Statement 5: The writer would have to “[b]elieve that these infectious illnesses – each and every one for which there is a vaccine – are highly contagious, deadly unless vaccinated against, with no effective natural remedies, and that permanent immunity is inferior to vaccine-induced inflammatory responses.”

To address the first point, between 1348 and 1350, the Black Plague killed between 75 million and 200 million people. In total, the plague reduced the world population from an estimated 450 million to between 350 and 375 million. When Europeans brought the smallpox to the Americans, an estimated 80% to 90% of Native American victims died. The 1918 flu pandemic infected 500 million people around the world and killed 50 to 100 million individuals, 3% to 5% of the world population. So, yes, many diseases are highly contagious and extremely deadly. Of these diseases, many can now be prevented through vaccination. Furthermore, I would like to see her say this to all the parents who lost children to polio a century ago or to all the parents who continue to lose children to easily preventable diseases like malaria.

As for the inferiority of immunity, immunity is immunity. Immunity from the disease and immunity from a dead form of a virus or bacteria via a vaccine is equal. As the CDC explains: “Active immunity results when exposure to a disease organism triggers the immune system to produce antibodies to that disease. Exposure to the disease organism can occur through infection with the actual disease (resulting in natural immunity), or introduction of a killed or weakened form of the disease organism through vaccination (vaccine-induced immunity). Either way, if an immune person comes into contact with that disease in the future, their immune system will recognize it and immediately produce the antibodies needed to fight it. Active immunity is long-lasting, and sometimes life-long.” The end results of natural immunity and vaccine-induced immunity are equal. However, the immunity offered by vaccines is safer because of the lack of potential side effects from the easily preventable illness.
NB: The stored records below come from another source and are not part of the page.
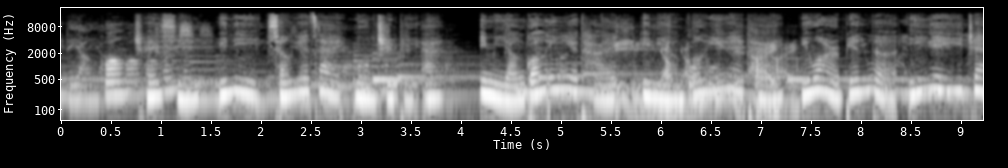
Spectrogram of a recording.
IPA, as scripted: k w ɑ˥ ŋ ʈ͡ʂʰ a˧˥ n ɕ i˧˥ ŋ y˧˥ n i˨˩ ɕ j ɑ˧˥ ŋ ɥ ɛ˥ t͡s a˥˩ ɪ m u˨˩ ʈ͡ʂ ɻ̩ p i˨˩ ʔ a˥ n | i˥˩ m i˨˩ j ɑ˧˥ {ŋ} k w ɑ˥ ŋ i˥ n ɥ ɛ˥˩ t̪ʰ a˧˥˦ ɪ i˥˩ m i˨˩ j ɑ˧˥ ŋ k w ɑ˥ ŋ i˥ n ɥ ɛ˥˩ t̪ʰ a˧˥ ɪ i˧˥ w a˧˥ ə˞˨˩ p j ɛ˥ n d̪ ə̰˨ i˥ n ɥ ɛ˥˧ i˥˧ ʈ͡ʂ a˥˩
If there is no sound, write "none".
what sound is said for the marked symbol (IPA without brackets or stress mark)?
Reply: ŋ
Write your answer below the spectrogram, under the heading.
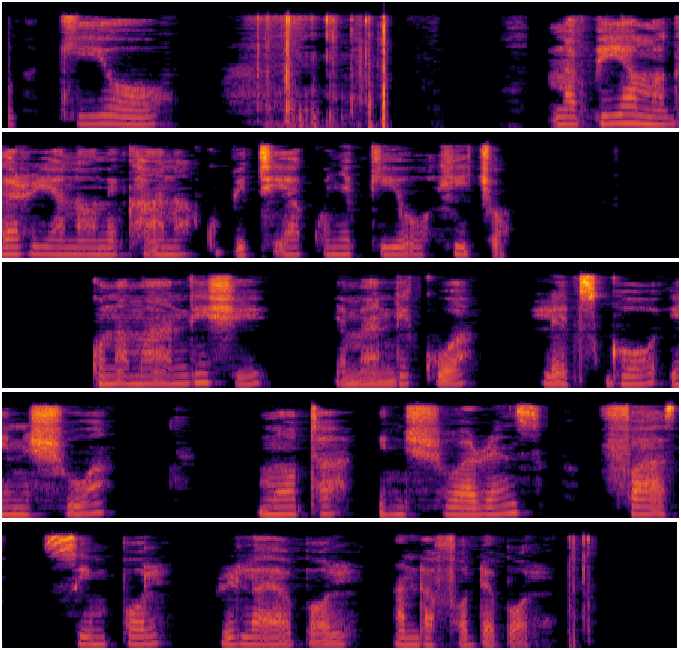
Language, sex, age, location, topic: Swahili, female, 25-35, Kisii, finance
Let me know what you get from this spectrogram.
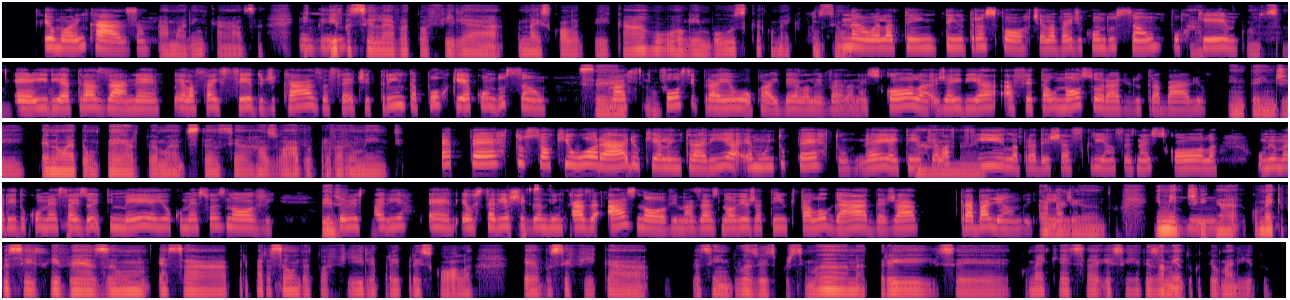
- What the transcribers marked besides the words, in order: tapping; unintelligible speech
- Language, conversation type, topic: Portuguese, advice, Por que eu sempre adio começar a praticar atividade física?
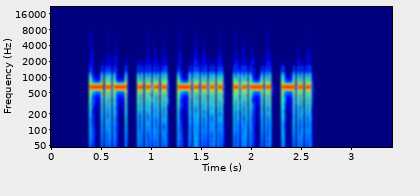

Statement 6: The writer would have to “[b]elieve that pharmaceutical companies, the CDC and the FDA truly have our best interests at heart.”

First, what exactly does “best interests at heart” mean? Everyone has an agenda. Everyone. But I cannot find evidence to indicate that the push for vaccines is related to anything other than stopping the spread of highly preventable diseases. Illnesses such as polio, smallpox, and measles and even chicken pox, hepatitis, and HPV put a huge strain on the medical system. Through vaccination, the strain caused by such diseases is easily and hugely lessened.

Although the writer over at Life on the Franco Farm attempted to support her refusal to vaccinate her children with a sound argument, her reasoning is based mostly on hype. No, vaccines are not 100% effective or 100% safe in 100% of the population 100% of the time. No legitimate source has even made such a claim. The truth, however, is that not vaccinating is statistically worse than vaccinating. I for one am not denying my daughter her life-saving vaccines based on some silly numbers game that will never be won. I vaccinate, and so should you.


6 points I would have to believe before resuming vaccinations:
Immunity types:
Pertussis infection in fully vaccinated children in day-care centers, Israel:
What would happen if we stopped vaccinations?:

Image Credits

Flu Shot Preparations:

Heather Johnson

Heather Johnson is a mother, wife, writer, librarian, and linguist. She earned a BA in English studies with a minor in creative writing from Illinois State University in May 2007, an MS in library and information science from the University of Illinois at Urbana-Champaign in May 2009, and an MS in English studies with an emphasis in linguistics at Illinois State University in December 2011.

Leave A Comment For Our Community


Pin It on Pinterest